“That’s – not exactly what I said, Mother.”
“Well, it’s the truth, isn’t it?”
There was a silence. Then Sterling said, “Are they going to give you any leave before you fly in August?”
“I don’t know for sure, but I don’t think so. I don’t think they want us having open contact with the public.”
“So … you won’t be able to come home then … ”
“Probably not. I’m – sorry … ”
He heard a sound at the other end that he couldn’t identify. “Mother?”
“What if you get killed?” she said harshly. “You could, I’m quite sure.”
“Mother, a person can walk out the door and fall down stairs and get killed.”
“Don’t give me that trite old probability crap!” she retorted sharply. “The chances are much greater of dying in what you’re doing and you know it!”
He made no answer, clutching the side of his head, feeling paralyzed of will. Then he said, “Mother … how can you … really want to … keep seeing me … after all that has … ” His voice petered out.
It was her turn to be silent. Finally she snapped out, “I want to wish you a lot of luck, son. I’m gratified that you’re accomplishing your dreams. It makes all my hard work and sacrifice worthwhile. I only hope the rewards you reap will be as great as you think they will. And just in case something does happen to you out there, I’m going to say ‘Goodbye’ and I suggest you do the same. You may never find the time to ring me up again before you go and it would be a shame for a son to die without having said goodbye to his mother.”
“God almighty … ” said Robbie in utter misery.
“Goodbye, son,” said Sterling. “Say it! Say ‘Goodbye’ to me.”
“No, I won’t! I won’t say goodbye … Dammit, I’m not going to die, Mother!”
But she had cut the connection. Robbie stood for a moment clutching the com piece, and then he turned and threw it as hard as he could across the room.
When Kolm tapped on his door later that afternoon, Robbie didn’t answer. Alarmed, Kolm banged harder. “Robbie, are ye in there?”
“ … ’s not locked … ”

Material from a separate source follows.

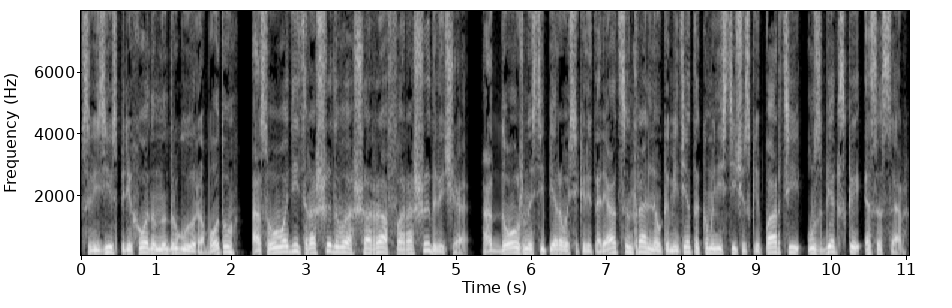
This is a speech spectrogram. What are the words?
в связи с переходом на другую работу освободить Рашидова Шарафа Рашидовича от должности первого секретаря Центрального комитета Коммунистической партии Узбекской ССР.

Kolm opened the door and came to a dismayed stop. “Holy cry, man, what are ye doing?’
“Working really hard … at getting rotten drunk … ”
“Damnation.” Kolm hastily closed the door. “Where’d ye get that bottle?”

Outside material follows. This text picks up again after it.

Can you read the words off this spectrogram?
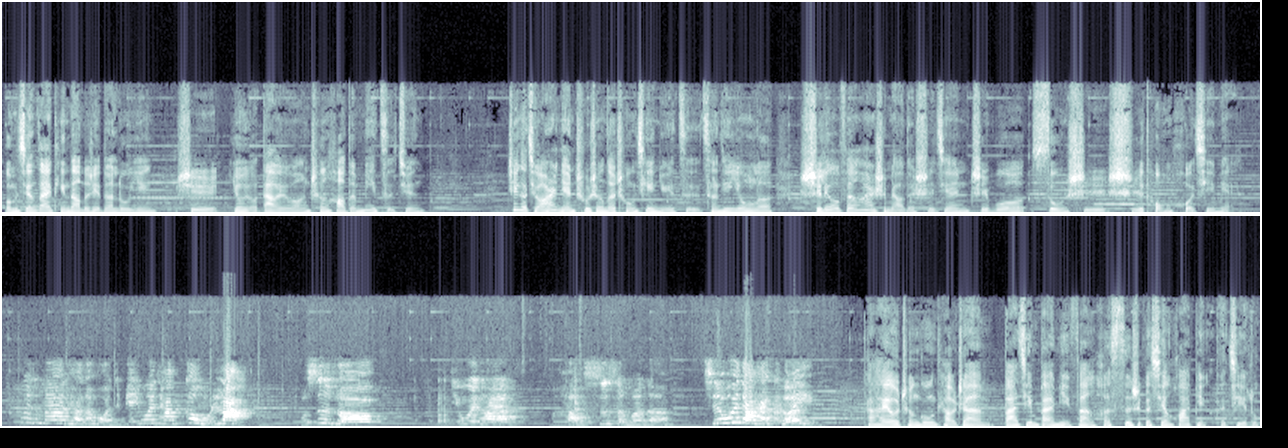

“Over at … Base Exchange. … sell the stuff, you know … ”
“Ye walked right in and bought it, afore god and everybody? What if somebody reports you to Lara or to Teeter?”

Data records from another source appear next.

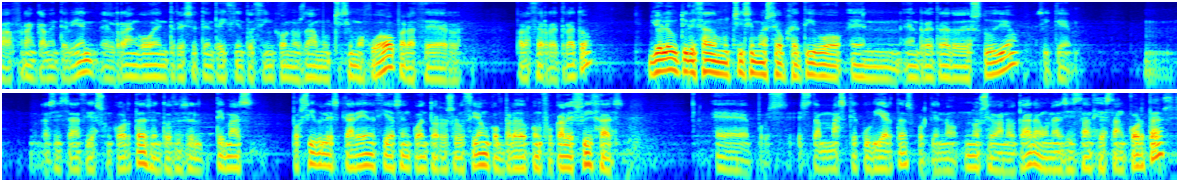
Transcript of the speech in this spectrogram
va francamente bien. El rango entre 70 y 105 nos da muchísimo juego para hacer, para hacer retrato. Yo le he utilizado muchísimo ese objetivo en, retrato de estudio, así que mm, las distancias son cortas, entonces el temas posibles carencias en cuanto a resolución comparado con focales fijas, eh, pues están más que cubiertas porque no, no, se va a notar a unas distancias tan cortas.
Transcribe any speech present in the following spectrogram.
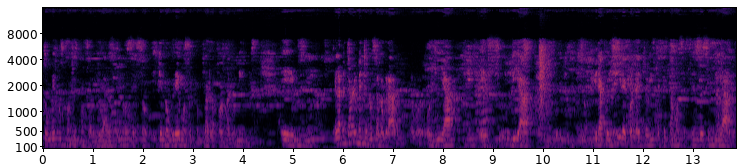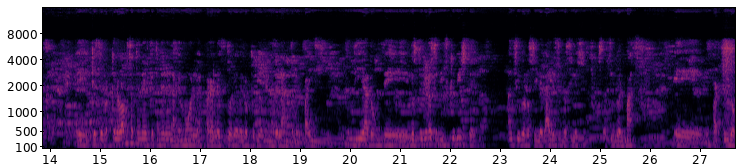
tomemos con responsabilidad este proceso y que logremos encontrar la forma de unirnos. lamentablemente no se ha logrado. Hoy día es un día, mira, coincide con la entrevista que estamos haciendo, es un día que, que lo vamos a tener que tener en la memoria para la historia de lo que viene en adelante en el país un día donde los primeros en inscribirse han sido los ilegales y los ilegítimos, ha sido el MAS, eh, un partido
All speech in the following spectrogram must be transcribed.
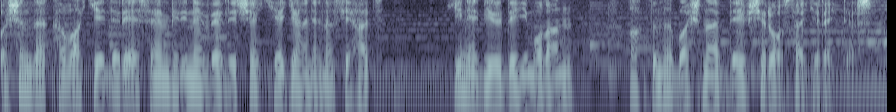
Başında kavak yerleri esen birine verilecek yegane nasihat, yine bir deyim olan aklını başına devşir olsa gerektir.''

“Yeah, I walked right in … could do it then. Don’t much know if I could do that at the moment … ”
Kolm went to where Robbie was sprawled on the couch and jerked the whisky bottle out of his hands. “Whatever in Mairin’s name provoked ye to break training like this?”
“They have no right … tell us we can’t drink. Sometimes a man has to do something … sometimes there are things … a man can’t stand … ” Robbie squeezed his eyes shut, his face contorting.
Kolm knelt beside his friend. “Robbie, did ye ring up yer mother?”
Robbie twitched his head.
“Man, this is the worst.”
“That’s right. The worst. Goody, I’m never calling her again … don’t care what you say to me. I can’t stand it. I hope I never talk to her again … never see her the rest of my life.”
Kolm took Robbie’s head hard between his hands. “Robbie, I don’t understand, but I feel terrible bad for ye. If it takes such a radical thing to keep ye from goin’ to pieces like this, I guess I’d have to say I’m for it. But it’s a terrible sad thing and I wish I understood about it, but I know I never can and that’s all right. Now, are ye just gonna lie there, or are ye going to get up and let me pour some coffee down ye? It’s for sure that ye’ve got to be over this by tomorrow mornin’, or the jig’s up.”
And so Kolm was able to pull Robbie together and no one was ever the wiser about his lapse. But Kolm remained on guard, and if Robbie got particularly moody or seemed to be withdrawing into himself, Kolm made a special effort to stay close at hand. Robbie knew this and was deeply grateful. He understood all too well that the masonry on which his character was founded was not the most stable and he relied heavily on his friend to be his keystone.
So do you like one better than the other?
Or do you like them both?